A l’occasion de la 9ème semaine européenne de prévention et de dépistage du cancer du col de l’utérus, l’Institut national du cancer INCa et le ministère des Affaires sociales et de la Santé lancent, en partenariat avec les caisses d’assurance maladie, une nouvelle campagne de sensibilisation au dépistage de ce cancer pour rappeler l’importance d’un frottis régulier...

En savoir plus

Sur Flickr®

Cervical Cancer, a Prevention Success Story

Cervical cancer infographic via @preventcancer

InfoGraphic of Cervical Cancer
Watch @DES_Journal diaporama and infographics album on Flickr. Cervical cancer infographic via @preventcancer.

On Flickr®

What do Women think about the PAP Smear Test?

Jo’s Cervical Cancer Trust asked women what they think of cervical screening, how they found the test, and whether they would attend their next smear test…

Jo’s Cervical Cancer Trust asked women what they think of cervical screening, how they found the test, and whether they would attend their next smear test…

More information

I’ll have the PAP Smear… a @cbscares cartoon #CervicalCancer #CCPW #PAPsmear

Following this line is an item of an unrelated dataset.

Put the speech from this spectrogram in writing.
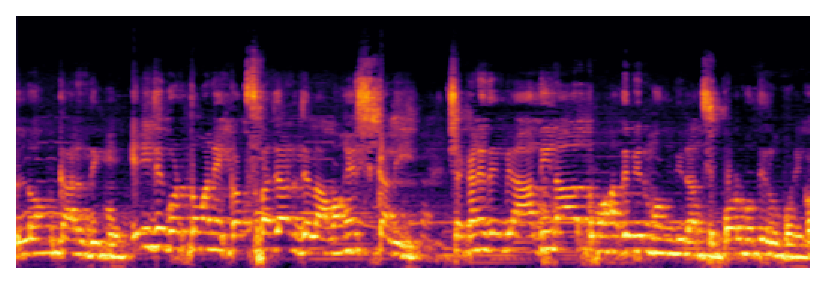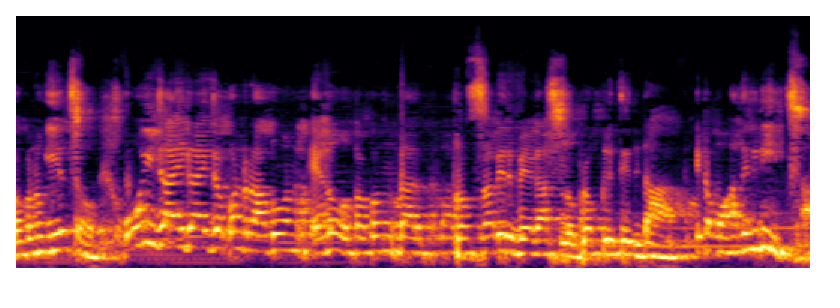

Watch @DES_Journal diaporama and health comics album on Flickr. Cartoon via @cbscares.

cartoon_pap_smear
UK Cervical Cancer Prevention Week: 25 – 31 January 2015
Watch @DES_Journal diaporama and health comics album on Flickr. Cartoon via @cbscares.

This project on pap smears started during dinner at Il Mulino, a well known Italian restaurant in Manhattan’s West Village…

On Flickr®

Join Now @JoTrust #SmearForSmear social media campaign

Reminding people of the importance of smear tests by sharing your lipstick smear selfie for Cervical Cancer Prevention Week

What is #SmearForSmear?

SmearForSmear campaign image
With #SmearForSmear we want you to remind people of the importance of smear tests by sharing your lipstick smear selfie for Cervical Cancer Prevention Week #CCPW.

Smear tests (cervical screening) save 5,000 lives a year yet one in five women who are eligible to attend do not take up their invitation.
For young women aged 25-29 this rises to one in three.
#SmearForSmear allows you to remind people of the importance of smear tests by sharing your lipstick smear selfie and nominating your friends to do the same.

Together we can help prevent cervical cancer.

  1. Put on your lipstick.
  2. Smear your lipstick and take a selfie.
  3. Use #SmearForSmear and @JoTrust then nominate a friend.
  4. Share your selfie on social media.
  5. Text ‘CCPW01 £3‘ to 70070 to donate now and support jostrust work. Or donate online.
More information
  • Results for #SmearForSmear on Twitter. JoTrust campaign page.
  • Cervical cancer: Charity urges women to post messy lipstick selfies to promote smear tests, independent, 25 January 2015.
  • #SmearForSmear: Charity urges public to join smeared lipstick selfies campaign to fight cervical cancer, itv, 25 January 2015.
  • Social Media Campaign To Fight Cervical Cancer, news.sky, 26 January 2015.
  • ARE SMEARED LIPSTICK SELFIES THE NEW ICE BUCKET CHALLENGE?, Elle, JAN 27, 2015.